Blockchain also eliminates the opportunity for fraudulent ownership of a property because every transaction is recorded and validated by the system. Property owners could even hold their real estate assets in the same digital wallet that manages their cryptocurrencies. Blockchain could remove the number of brokers and banks, lawyers and underwriters involved in the transaction through the use of smart contracts, effectively digitizing much of the process.

READ: Is the NFT Craze Coming for Virtual Real Estate Next?

Ultimately, the possibilities of real estate and blockchain are endless, from managing rental real estate and tenant relations to home sales and investments. Meridio is one company that has enjoyed some success in this arena already for making fractional ownership of commercial properties possible with low investment minimums; Propy is another firm that has implemented blockchain to streamline and simplify the real estate transaction process.

Some people say cryptocurrency isn’t like real money because it only exists online, but doesn’t that apply to “real” money, too? Whether you get your paycheques deposited directly into your bank account, purchase a pair of shoes on your credit card, get a new car through a dealership’s incredible financing offer or take out a mortgage on a new home, no physical money ever changes hands. It’s a digital transaction that takes place on computers. A lot has changed since Bitcoin’s debut over a decade ago -- economically, technologically, and socially. Yet we’re still just scratching the surface of blockchain’s full potential. The possibilities for our industry are exciting and empowering.

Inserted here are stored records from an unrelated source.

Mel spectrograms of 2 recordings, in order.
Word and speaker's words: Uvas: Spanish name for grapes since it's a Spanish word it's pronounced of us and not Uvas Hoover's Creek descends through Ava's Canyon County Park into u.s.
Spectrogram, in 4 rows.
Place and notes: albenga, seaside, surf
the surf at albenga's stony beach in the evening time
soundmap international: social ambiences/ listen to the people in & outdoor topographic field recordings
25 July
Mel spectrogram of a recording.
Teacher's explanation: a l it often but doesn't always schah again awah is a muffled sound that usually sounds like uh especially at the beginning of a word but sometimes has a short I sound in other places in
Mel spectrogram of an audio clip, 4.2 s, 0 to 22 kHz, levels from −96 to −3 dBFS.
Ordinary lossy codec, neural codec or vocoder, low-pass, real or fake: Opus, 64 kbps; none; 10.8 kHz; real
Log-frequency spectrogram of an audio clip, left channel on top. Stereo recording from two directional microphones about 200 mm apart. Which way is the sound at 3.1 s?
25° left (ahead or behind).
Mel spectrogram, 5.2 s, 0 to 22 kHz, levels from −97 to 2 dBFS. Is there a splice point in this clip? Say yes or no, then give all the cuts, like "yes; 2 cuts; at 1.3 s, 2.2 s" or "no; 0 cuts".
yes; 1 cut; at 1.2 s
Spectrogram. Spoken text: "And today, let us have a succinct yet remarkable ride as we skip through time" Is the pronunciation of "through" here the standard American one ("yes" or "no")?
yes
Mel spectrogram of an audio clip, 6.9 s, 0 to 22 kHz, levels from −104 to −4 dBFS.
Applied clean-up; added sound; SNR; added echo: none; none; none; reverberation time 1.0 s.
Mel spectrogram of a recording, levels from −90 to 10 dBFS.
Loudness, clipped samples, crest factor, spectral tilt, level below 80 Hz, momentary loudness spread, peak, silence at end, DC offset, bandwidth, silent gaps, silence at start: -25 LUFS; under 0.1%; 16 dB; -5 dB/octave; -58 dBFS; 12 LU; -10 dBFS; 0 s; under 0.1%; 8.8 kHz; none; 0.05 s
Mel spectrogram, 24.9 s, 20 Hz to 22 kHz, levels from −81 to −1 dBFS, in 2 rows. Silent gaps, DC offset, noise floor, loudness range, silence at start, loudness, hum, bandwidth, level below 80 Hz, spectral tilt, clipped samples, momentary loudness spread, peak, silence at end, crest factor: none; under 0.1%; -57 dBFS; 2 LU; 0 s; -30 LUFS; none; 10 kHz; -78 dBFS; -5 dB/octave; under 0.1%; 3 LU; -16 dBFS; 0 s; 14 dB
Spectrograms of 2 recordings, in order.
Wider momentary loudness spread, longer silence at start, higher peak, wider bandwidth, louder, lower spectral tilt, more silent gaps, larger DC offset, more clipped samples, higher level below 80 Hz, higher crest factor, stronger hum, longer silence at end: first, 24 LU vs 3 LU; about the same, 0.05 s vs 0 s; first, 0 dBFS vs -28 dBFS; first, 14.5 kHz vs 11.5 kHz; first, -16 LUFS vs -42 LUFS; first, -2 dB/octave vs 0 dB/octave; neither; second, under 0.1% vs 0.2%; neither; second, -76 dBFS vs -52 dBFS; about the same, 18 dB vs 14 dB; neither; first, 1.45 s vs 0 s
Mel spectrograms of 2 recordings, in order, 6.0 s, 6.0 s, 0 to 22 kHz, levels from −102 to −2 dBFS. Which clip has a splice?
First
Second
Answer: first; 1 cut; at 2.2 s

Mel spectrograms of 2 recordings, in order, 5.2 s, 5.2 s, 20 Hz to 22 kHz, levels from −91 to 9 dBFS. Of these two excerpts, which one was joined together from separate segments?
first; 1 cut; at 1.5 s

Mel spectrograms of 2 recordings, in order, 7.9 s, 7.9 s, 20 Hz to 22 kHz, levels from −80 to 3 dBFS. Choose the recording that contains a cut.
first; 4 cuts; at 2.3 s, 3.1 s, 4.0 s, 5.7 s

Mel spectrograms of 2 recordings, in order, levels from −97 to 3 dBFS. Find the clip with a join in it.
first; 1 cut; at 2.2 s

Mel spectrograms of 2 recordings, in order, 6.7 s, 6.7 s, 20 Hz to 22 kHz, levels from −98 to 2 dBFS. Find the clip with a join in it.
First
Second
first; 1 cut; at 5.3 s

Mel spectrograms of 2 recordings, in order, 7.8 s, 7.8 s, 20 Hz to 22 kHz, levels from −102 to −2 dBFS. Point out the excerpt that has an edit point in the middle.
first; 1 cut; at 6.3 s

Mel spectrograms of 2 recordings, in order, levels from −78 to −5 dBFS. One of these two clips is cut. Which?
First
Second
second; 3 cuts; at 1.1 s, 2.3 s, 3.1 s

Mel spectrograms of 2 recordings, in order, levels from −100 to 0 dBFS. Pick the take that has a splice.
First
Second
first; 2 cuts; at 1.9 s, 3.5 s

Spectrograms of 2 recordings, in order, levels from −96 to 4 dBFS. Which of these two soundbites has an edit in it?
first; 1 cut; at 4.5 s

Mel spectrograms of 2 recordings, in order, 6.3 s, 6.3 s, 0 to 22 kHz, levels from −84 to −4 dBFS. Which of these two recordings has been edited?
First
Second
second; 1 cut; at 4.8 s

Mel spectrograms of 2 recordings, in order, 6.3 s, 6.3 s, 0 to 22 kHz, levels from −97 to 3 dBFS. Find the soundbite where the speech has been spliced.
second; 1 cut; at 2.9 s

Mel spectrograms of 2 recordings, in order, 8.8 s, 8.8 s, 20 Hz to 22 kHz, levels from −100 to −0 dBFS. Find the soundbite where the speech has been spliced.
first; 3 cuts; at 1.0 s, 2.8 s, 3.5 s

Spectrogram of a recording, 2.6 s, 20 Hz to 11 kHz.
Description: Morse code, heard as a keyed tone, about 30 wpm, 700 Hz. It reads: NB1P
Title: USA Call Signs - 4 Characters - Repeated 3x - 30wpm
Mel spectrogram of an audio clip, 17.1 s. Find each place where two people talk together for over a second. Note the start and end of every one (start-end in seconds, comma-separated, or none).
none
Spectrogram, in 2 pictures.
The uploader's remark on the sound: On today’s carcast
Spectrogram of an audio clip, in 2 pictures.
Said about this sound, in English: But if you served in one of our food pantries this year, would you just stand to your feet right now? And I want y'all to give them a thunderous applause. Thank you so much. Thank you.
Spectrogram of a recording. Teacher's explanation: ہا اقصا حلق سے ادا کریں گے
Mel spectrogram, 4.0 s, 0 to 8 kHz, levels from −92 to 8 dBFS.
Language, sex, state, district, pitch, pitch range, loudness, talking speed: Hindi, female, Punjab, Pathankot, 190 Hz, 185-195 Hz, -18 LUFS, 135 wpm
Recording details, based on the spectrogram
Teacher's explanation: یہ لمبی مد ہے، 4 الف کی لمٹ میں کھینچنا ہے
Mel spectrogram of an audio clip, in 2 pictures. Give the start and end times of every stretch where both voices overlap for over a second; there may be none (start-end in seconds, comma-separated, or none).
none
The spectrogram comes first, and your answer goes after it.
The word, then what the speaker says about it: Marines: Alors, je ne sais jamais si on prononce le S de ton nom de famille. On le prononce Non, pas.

Make no mistake, the technology is here to stay; embrace it and work with it to its full potential, or run the risk of getting left behind.

Rad Thoughts